==== DATA IN THIS EXERCISE

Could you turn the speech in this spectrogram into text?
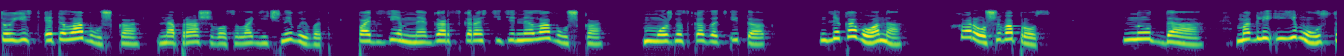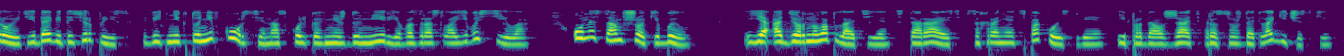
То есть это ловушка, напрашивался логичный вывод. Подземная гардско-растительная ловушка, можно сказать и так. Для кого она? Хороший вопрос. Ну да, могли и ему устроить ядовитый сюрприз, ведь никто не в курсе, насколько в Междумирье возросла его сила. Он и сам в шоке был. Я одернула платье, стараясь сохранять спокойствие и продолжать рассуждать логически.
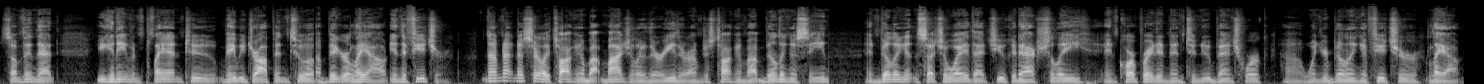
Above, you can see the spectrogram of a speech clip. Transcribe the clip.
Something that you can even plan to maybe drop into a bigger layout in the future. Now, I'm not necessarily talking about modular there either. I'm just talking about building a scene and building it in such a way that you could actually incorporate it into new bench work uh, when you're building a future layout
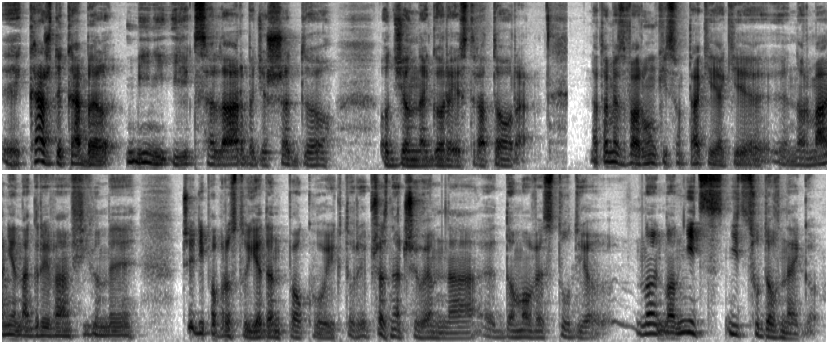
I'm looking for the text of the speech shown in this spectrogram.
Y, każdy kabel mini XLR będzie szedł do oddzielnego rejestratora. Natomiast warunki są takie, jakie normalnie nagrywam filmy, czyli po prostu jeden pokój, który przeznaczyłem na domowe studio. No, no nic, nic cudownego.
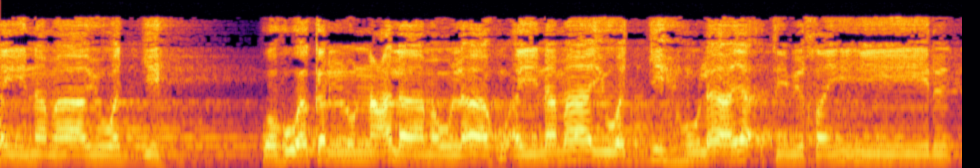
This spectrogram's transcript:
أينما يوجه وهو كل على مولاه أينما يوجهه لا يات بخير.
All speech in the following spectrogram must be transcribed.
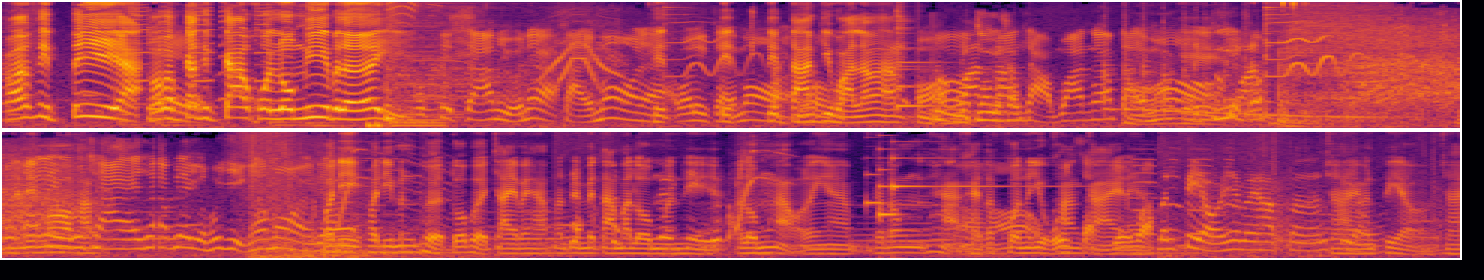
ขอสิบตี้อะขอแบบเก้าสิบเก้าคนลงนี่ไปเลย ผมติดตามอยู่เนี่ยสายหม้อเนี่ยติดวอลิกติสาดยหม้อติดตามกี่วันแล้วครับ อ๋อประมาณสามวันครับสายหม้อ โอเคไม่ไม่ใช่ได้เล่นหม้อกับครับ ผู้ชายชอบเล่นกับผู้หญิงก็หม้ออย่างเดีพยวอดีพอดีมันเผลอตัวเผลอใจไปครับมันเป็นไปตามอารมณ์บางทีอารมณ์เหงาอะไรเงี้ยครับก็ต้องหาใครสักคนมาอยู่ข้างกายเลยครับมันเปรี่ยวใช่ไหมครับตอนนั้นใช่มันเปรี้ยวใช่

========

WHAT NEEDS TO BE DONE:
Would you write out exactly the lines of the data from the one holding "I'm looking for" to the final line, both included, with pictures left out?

REPLY:
I'm looking for the text of the speech shown in this spectrogram.
Y, każdy kabel mini XLR będzie szedł do oddzielnego rejestratora. Natomiast warunki są takie, jakie normalnie nagrywam filmy, czyli po prostu jeden pokój, który przeznaczyłem na domowe studio. No, no nic, nic cudownego.
This spectrogram's transcript:
أينما يوجه وهو كل على مولاه أينما يوجهه لا يات بخير.
All speech in the following spectrogram must be transcribed.
ขอสิบตี้อะขอแบบเก้าสิบเก้าคนลงนี่ไปเลย ผมติดตามอยู่เนี่ยสายหม้อเนี่ยติดวอลิกติสาดยหม้อติดตามกี่วันแล้วครับ อ๋อประมาณสามวันครับสายหม้อ โอเคไม่ไม่ใช่ได้เล่นหม้อกับครับ ผู้ชายชอบเล่นกับผู้หญิงก็หม้ออย่างเดีพยวอดีพอดีมันเผลอตัวเผลอใจไปครับมันเป็นไปตามอารมณ์บางทีอารมณ์เหงาอะไรเงี้ยครับก็ต้องหาใครสักคนมาอยู่ข้างกายเลยครับมันเปรี่ยวใช่ไหมครับตอนนั้นใช่มันเปรี้ยวใช่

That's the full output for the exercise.